Stored data:
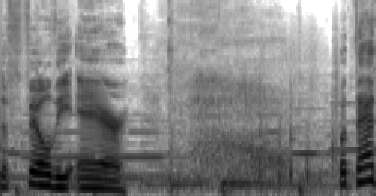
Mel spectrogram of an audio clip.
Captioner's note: zombie growl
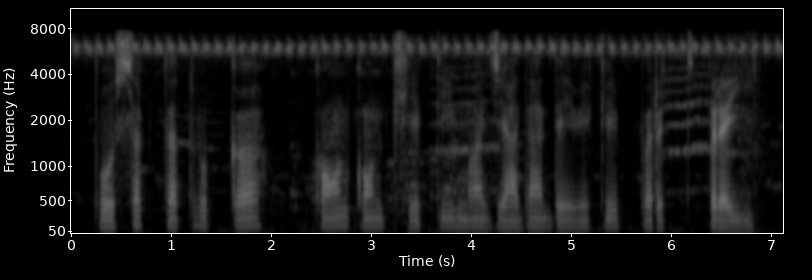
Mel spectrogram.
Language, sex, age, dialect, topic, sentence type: Magahi, male, 25-30, Western, agriculture, question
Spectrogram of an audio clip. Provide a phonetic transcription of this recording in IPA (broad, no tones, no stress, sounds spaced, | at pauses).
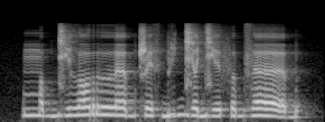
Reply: mː ʌ b d͡ʑ i l ɔ r lː ɜː b ʈ͡ʂ ɪː s b i d͡ʑ ʌ d͡ʑ ɪː f ə b z ɜː b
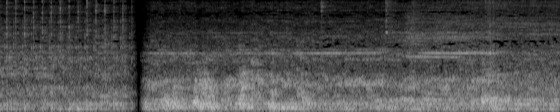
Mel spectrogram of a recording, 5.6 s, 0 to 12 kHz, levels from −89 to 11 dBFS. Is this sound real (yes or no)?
yes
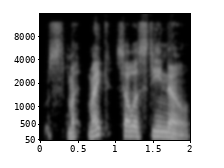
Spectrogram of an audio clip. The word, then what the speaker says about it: Mike Celestino: Mike Celestino is the way you say my name.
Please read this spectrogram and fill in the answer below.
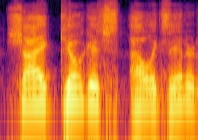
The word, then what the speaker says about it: Shai Gilgeous-Alexander: Shai Gilgeous-Alexander, did I say it right? – Yes,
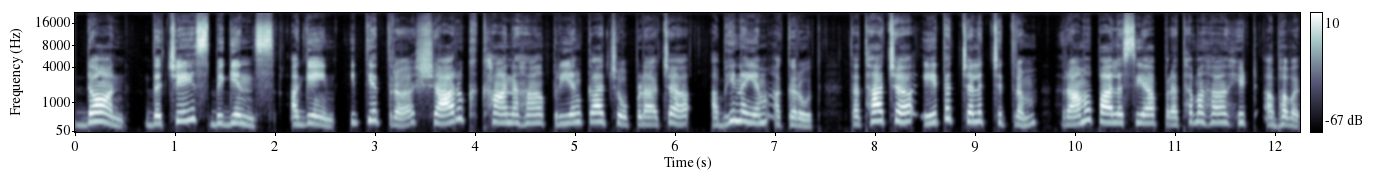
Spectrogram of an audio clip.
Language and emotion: Sanskrit, neutral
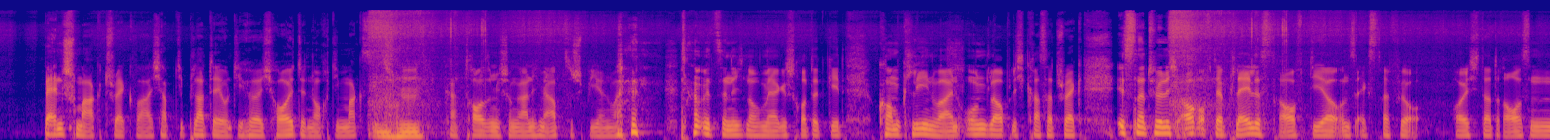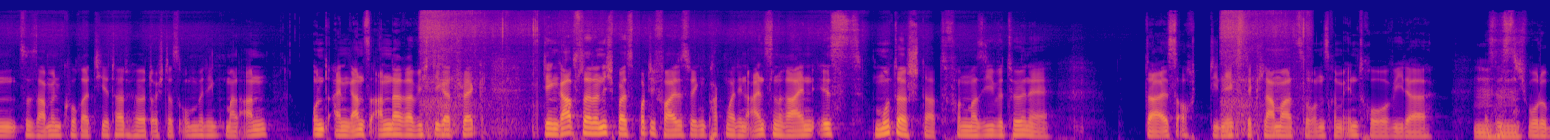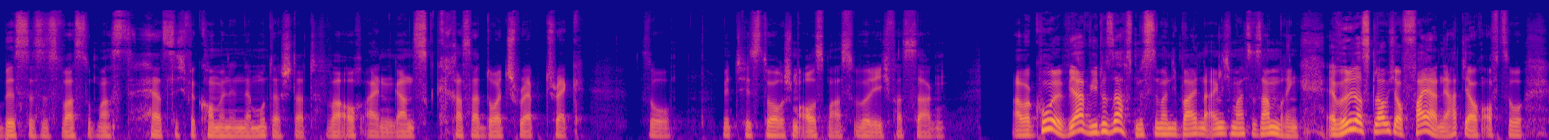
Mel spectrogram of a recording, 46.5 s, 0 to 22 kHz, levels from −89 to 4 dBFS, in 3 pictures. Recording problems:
hiss; loud; until 29 s; 8 dB below the speech

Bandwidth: 16.5 kHz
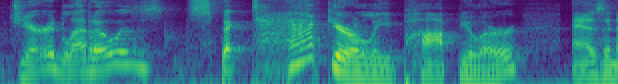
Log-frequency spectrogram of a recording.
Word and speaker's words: Leto: Jared Leto. I said right. Leto. – I have a student named Leto, and it's spelled like Leto. That's the reason I did that.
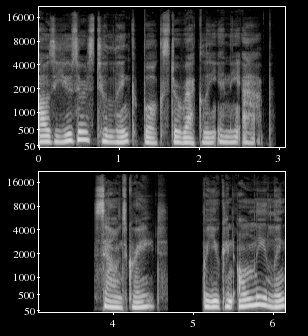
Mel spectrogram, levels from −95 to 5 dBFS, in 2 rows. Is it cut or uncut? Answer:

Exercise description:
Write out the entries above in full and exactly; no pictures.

Completed task:
Mel spectrogram of an audio clip.
Captioner's note: zombie growl
Mel spectrogram.
Language, sex, age, dialect, topic, sentence type: Magahi, male, 25-30, Western, agriculture, question
Spectrogram of an audio clip. Provide a phonetic transcription of this recording in IPA (broad, no tones, no stress, sounds spaced, | at pauses).
Reply: mː ʌ b d͡ʑ i l ɔ r lː ɜː b ʈ͡ʂ ɪː s b i d͡ʑ ʌ d͡ʑ ɪː f ə b z ɜː b
Mel spectrogram of a recording, 5.6 s, 0 to 12 kHz, levels from −89 to 11 dBFS. Is this sound real (yes or no)?
yes
Spectrogram of an audio clip. The word, then what the speaker says about it: Mike Celestino: Mike Celestino is the way you say my name.
Please read this spectrogram and fill in the answer below.
The word, then what the speaker says about it: Shai Gilgeous-Alexander: Shai Gilgeous-Alexander, did I say it right? – Yes,
Spectrogram of an audio clip.
Language and emotion: Sanskrit, neutral
Mel spectrogram of a recording, 46.5 s, 0 to 22 kHz, levels from −89 to 4 dBFS, in 3 pictures. Recording problems:
hiss; loud; until 29 s; 8 dB below the speech

Bandwidth: 16.5 kHz
Log-frequency spectrogram of a recording.
Word and speaker's words: Leto: Jared Leto. I said right. Leto. – I have a student named Leto, and it's spelled like Leto. That's the reason I did that.
Mel spectrogram, levels from −95 to 5 dBFS, in 2 rows. Is it cut or uncut? Answer:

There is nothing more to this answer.